    I wonder what the associations with parties are with drug laws? One assumes Lib Dems would be the most libertarian on drugs. Labour one assumes are likely to be authoritarian to protect the vulnerable from harmful substances. whereas the Conservatives are a mixture of social conservatives like Ann Widdecombe who would cut people’s hand off for using drugs – and more libertatian people like Clarke and Portillo who are not necessarily opposed to legalising cannabis.

  5. I’m waiting for polls on what the Archbishop said.

  6. He said he was sorry for his “unclarity”-lovely word.

  7. NBeale – next regular one will either be YouGov in the Sunday Times (which can be a bit of a moveable feast) or ICM in the Guardian, which is likely to turn up next week though, again, has been known to shift about a bit.

  8. Just checked the poll it’s around 14:05 and it’s at 76% Yes 24% No – so since this morning there has been a 4% swing! show why you should never trust online polling…. wonder where it will be tomorrow morning?

  9. Sounds like this poll may be similar to the ones Millward Brown used to ( and may be still do) on TV ads.when they polled to find out what people remembered about them.What’s clear from this poll is that cannabis is something people have strong feelings about. That’s useful. People have strong feelings about wind farms which IMHO have very little to do with the technology but rather more with the arrogant and inappropriate way it’s been developed in the UK.After all people at raves generally smoke cannabis and while cannabis may or may not be responsible for ravers arrogance about private property and the rule of law it all tends to go together.

  10. Nicholas

    Yes that would be interesting.

    Especially if it compared regular CofE church goers with the general public.

    I think that the CofE church goers are more upset then the rest of the population. But I could well be wrong about that one.

    Is there or has there ever been, an organization in the known universe that is more critical of its own leadership then the people not in it?

    Very likely not. What this could indicate to us all about who or what is really controlling the established church of the country could be more then interesting.

  11. “What this could indicate to us all about who or what is really controlling the established church of the country could be more then interesting.”

    That sounds ominous.. Are we talking lizardmen or invaders or something? :)

  12. It seems to me that the sensible majority think that the drug should be illegal – whether it’s calls A , B or C . The real culprits are the dealers – that should be a mandatory sentence of life in prison (pity we lost the death penalty , because i believe that dealers in death & misery dereve the same) – it’s the dealers not the users we should be targetting & that includes anyone who is a user carrying more than they would use for themselves .

  13. I agree about legality & dealers.

    But neither will help the poor wretches who are addicted. They must be given effective treatment & help to achieve total abstinence-and not a lifetime on Methadone.

    The initiative in Scotland, arising from SNP/Tory co-operation, to look again at treatment regimes is a very good start.

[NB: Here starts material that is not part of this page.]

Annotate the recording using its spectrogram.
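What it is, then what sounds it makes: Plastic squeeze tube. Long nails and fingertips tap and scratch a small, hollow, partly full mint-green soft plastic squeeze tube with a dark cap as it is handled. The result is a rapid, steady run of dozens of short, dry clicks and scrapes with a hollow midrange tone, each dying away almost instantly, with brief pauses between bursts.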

  14. I think we have to be a bit careful about what we class as dealers and such though. Most people selling pot are just kids who buy a couple of ounces and sell half to their mates. I’m not trying to justify it but I don’t really see it as a major crime.

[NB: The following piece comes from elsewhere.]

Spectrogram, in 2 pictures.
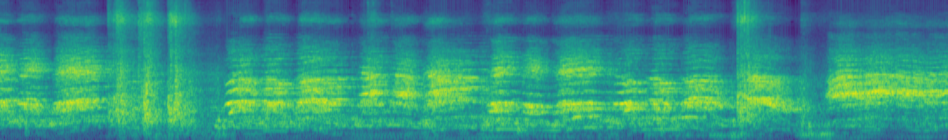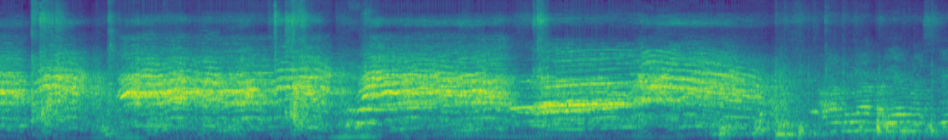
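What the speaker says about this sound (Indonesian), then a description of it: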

    Personally I think it should just be legalised. I’m very uneasy about this “decriminalisation” strategy. Saying something is against the law but you’ll be let off for it anyway seems to me to be encouraging people to break the law.

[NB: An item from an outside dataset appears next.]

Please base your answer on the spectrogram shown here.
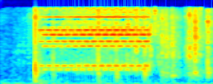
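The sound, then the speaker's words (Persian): A telephone rings in one bright, steady electronic-bell burst lasting about a second, then stops, leaving faint clattering noises behind. “آره، برو تلفن رو جواب بده”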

    A lot’s been said on the health risks of cannabis but to me it seems to be largely irrelevant. Alcohol and cigarettes are far worse for you both physically, and more importantly, socially. There was a story not that long ago about a kid who had become schizophrenic and it was possibly linked to cannabis. His mother said he had smoked something like an ounce a week every week since he was fifteen. If he’d drunk a bottle of whisky a day instead he’d probably be dead. I think we need to start getting things in proportion. We could start by coming up with a non-political drugs classification system.